If your workout never changes, neither will your body. I don't mean big, program-shifting changes. I mean a gradual increase in training intensity as you get stronger and fitter. This is called progressive overload. If you do 10 pushups today, the same 10 pushups a month from now, and a month after that, you're not getting stronger. Strength gains only come through training to failure. That means on your last set, you complete as many reps as possible. You don't sacrifice form if you can help it, but you keep going until 1 more rep is impossible. Then during your next workout, you aim to reach failure 1 rep later.
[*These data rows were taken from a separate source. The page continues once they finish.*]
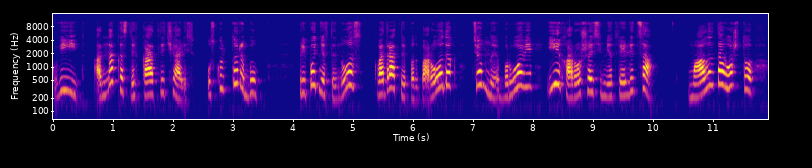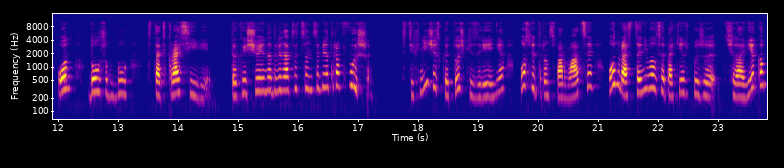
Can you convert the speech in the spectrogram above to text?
вид, однако слегка отличались. У скульптуры был приподнятый нос, квадратный подбородок, темные брови и хорошая симметрия лица. Мало того, что он должен был стать красивее, так еще и на 12 сантиметров выше. С технической точки зрения, после трансформации он расценивался таким же человеком,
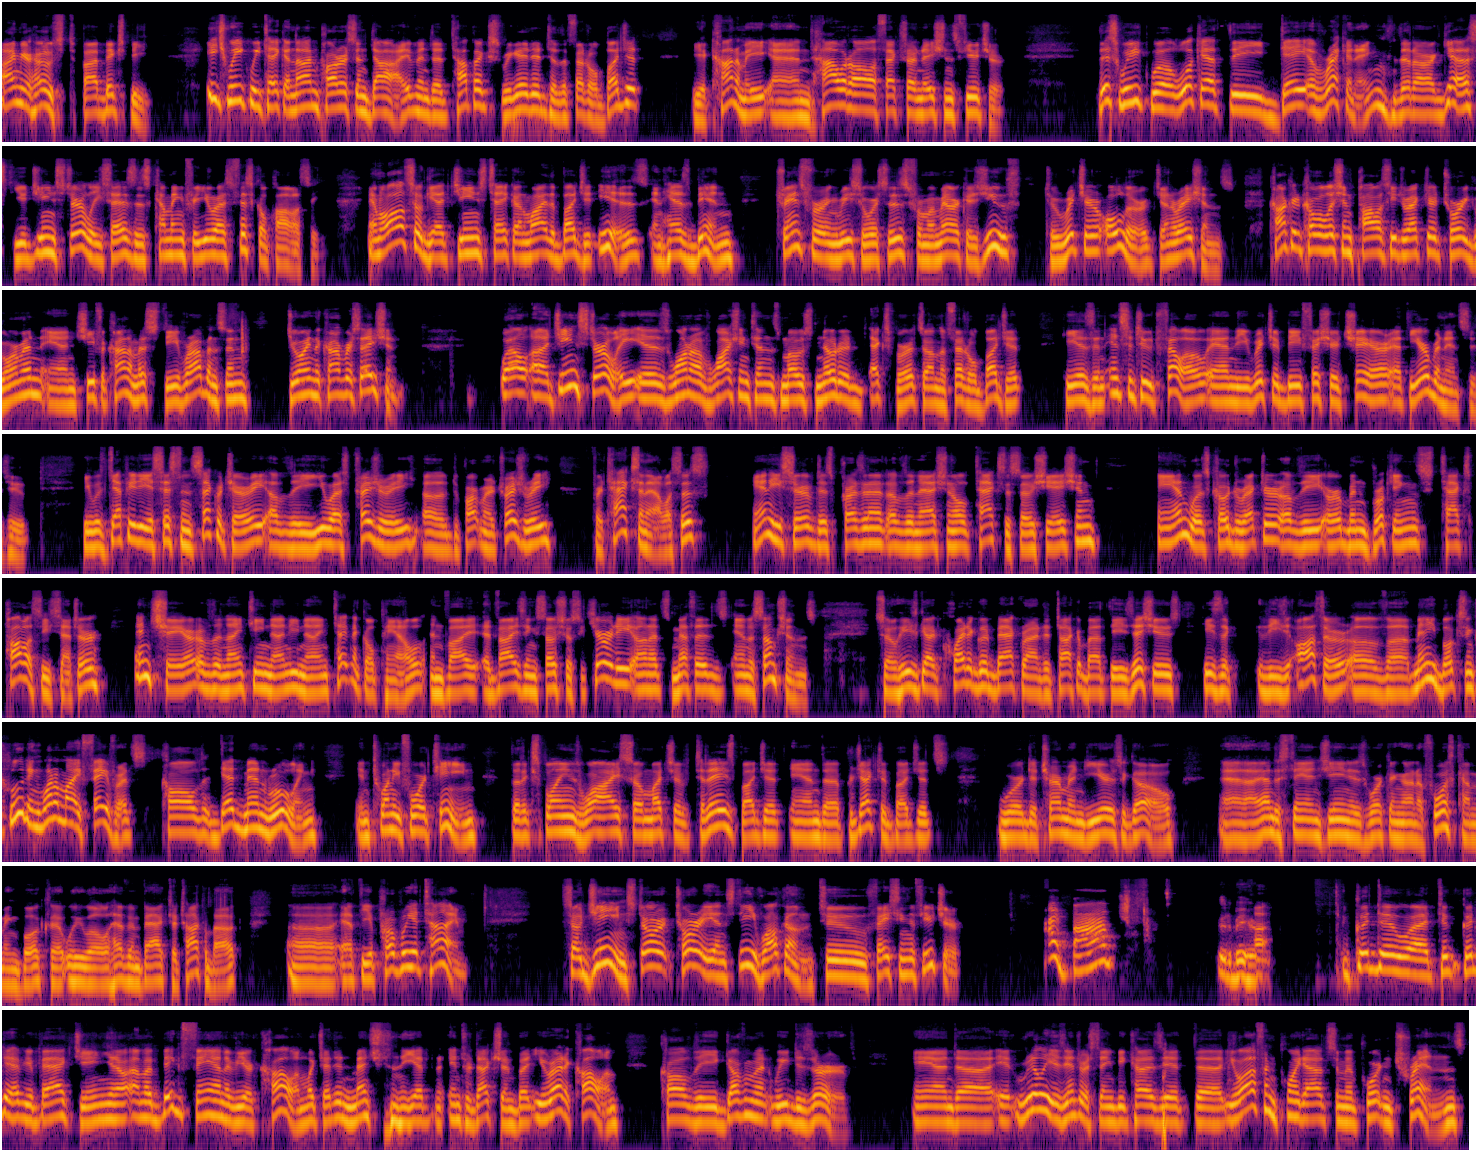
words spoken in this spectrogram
I'm your host, Bob Bixby. Each week, we take a nonpartisan dive into topics related to the federal budget, the economy, and how it all affects our nation's future. This week, we'll look at the day of reckoning that our guest, Eugene Steuerle, says is coming for U.S. fiscal policy. And we'll also get Gene's take on why the budget is and has been transferring resources from America's youth to richer, older generations. Concord Coalition Policy Director Tori Gorman and Chief Economist Steve Robinson join the conversation. Well, uh, Gene Steuerle is one of Washington's most noted experts on the federal budget. He is an Institute Fellow and the Richard B. Fisher Chair at the Urban Institute. He was Deputy Assistant Secretary of the U.S. Treasury, uh, Department of Treasury, for tax analysis and he served as president of the National Tax Association and was co director of the Urban Brookings Tax Policy Center and chair of the 1999 technical panel advi- advising Social Security on its methods and assumptions. So he's got quite a good background to talk about these issues. He's the the author of uh, many books, including one of my favorites called Dead Men Ruling in 2014, that explains why so much of today's budget and uh, projected budgets were determined years ago. And I understand Gene is working on a forthcoming book that we will have him back to talk about uh, at the appropriate time. So, Gene, Stor- Tori, and Steve, welcome to Facing the Future. Hi, Bob. Good to be here. Uh, Good to, uh, to good to have you back, Gene. You know, I'm a big fan of your column, which I didn't mention in the introduction, but you write a column called "The Government We Deserve," and uh, it really is interesting because it uh, you often point out some important trends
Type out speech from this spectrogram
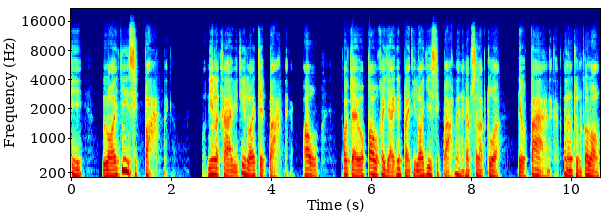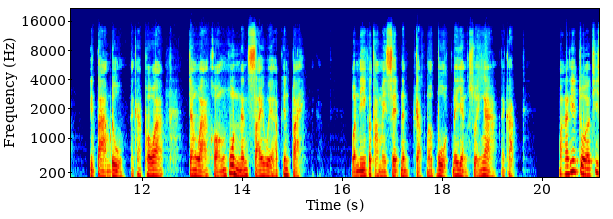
ที่ 120 บาทนะครับ ตอนนี้ราคาอยู่ที่ 107 บาทนะครับ เป้าเข้าใจว่าเป้าขยายขึ้นไปที่ 120 บาทแล้วนะครับสำหรับตัวเดลต้านะครับท่านนักลงทุนก็ลอง ติดตามดูนะครับ เพราะว่าจังหวะของหุ้นนั้นไซด์เวย์อัพขึ้นไป วันนี้ก็ทำให้เซ็ตนั้นกลับมาบวกได้อย่างสวยงามนะครับ มาที่ตัวที่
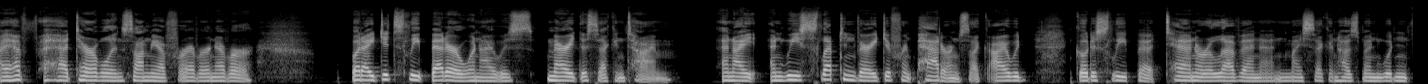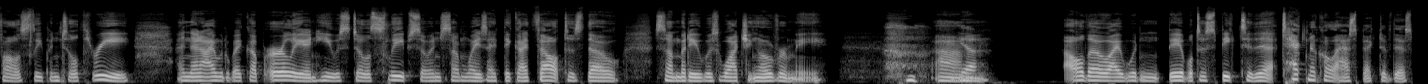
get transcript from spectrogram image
I have had terrible insomnia forever and ever. But I did sleep better when I was married the second time and I and we slept in very different patterns. Like I would go to sleep at 10 or 11 and my second husband wouldn't fall asleep until 3 and then I would wake up early and he was still asleep. So in some ways I think I felt as though somebody was watching over me. Um, yeah. Although I wouldn't be able to speak to the technical aspect of this,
Maybe you won't get the extra rep for a week or two, but eventually you will. Then you'll be 1 rep stronger than you were. This is how progressive overload works, and it's how strength gains happen. Our bodies adapt to the stress we place on them by training, slowly growing stronger and more capable of hard exercise. The stronger we become, the tougher the exercise must be to fully challenge us. Progressive overload doesn't just apply to resistance training, either. Cardio should also become gradually harder as fitness improves. That might mean running or walking further, faster, or over rougher terrain. It might mean doing an extra 10 jumping jacks, or jumping rope for 1 minute longer. Whatever your preferred style of cardio, find a way to increase intensity as your heart and lungs grow stronger. Otherwise your fitness will stagnate.


Now for the workouts. If you're new to fitness, this is a great place to start. Even if you've been training for years but neglecting important aspects like resistance training or cardio, these workouts can help. They're not set in stone – if you don't like one of the movements, feel free to swap it. The idea is to show you simple, well-balanced training routines and offer direction if you're interested in fitness but unsure where to start. These workouts are meant to be done as a circuit, with as little rest as possible between exercises. This increases both intensity and efficiency. Once you've completed one full circuit, rest 2 minutes or so before starting again. The rep ranges are only suggestions – adjust them higher or lower to fit your strength levels. When you're done the resistance training, rest as long as needed before switching to cardio. Doing one of these workouts three times per week is a good frequency to start with.


FULL BODY WORKOUT #1 (Bodyweight Only)

RESISTANCE (Repeat Circuit x 3, Go to Failure on Final Set)

Pushups x 8-15

Walking Lunges x 15-20

Push-Back Pushups x 8-15

Good Mornings x 8-15

Dips x 8-10 (done between two chairs)

Reverse Elbow Pushups x 8-15

Plank x 30 Seconds



Walk 1 Minute, Jog 30 Seconds, Sprint 10 Seconds x 10 Cycles


Full Body Workout #2 (Bodyweight & Heavy Object)

RESISTANCE (Repeat Circuit x 3, Go to Failure on Final Set)

Goblet Squats (with heavy object) x 8-15

Overhead Press (with heavy object) x 8-15

Curls (with heavy object)

Bulgarian Split Squats (with heavy object) x 8-15

Pushups x 8-15

Sit-Ups x 8-15

Close-Grip Pushups x 8-15



5 Minute Fast Jog, 10 Minute Speed-Walk


Full Body Workout #3 (Bodyweight, DumbBells & Pull-up BaR)

RESISTANCE (Repeat Circuit x 3, Go to Failure on Final Set)


Dumbbell Floor Press x 8-15

Jumping Goblet Squats (with one dumbbell) x 8-15

Dumbbell Lateral Raises x 8-15

Dumbbell Good Mornings x 8-15

Pull-Ups x 8-15

Dumbbell Curls x 8-15

Dumbbell French Press x 8-15



20 Minute Speed-Walk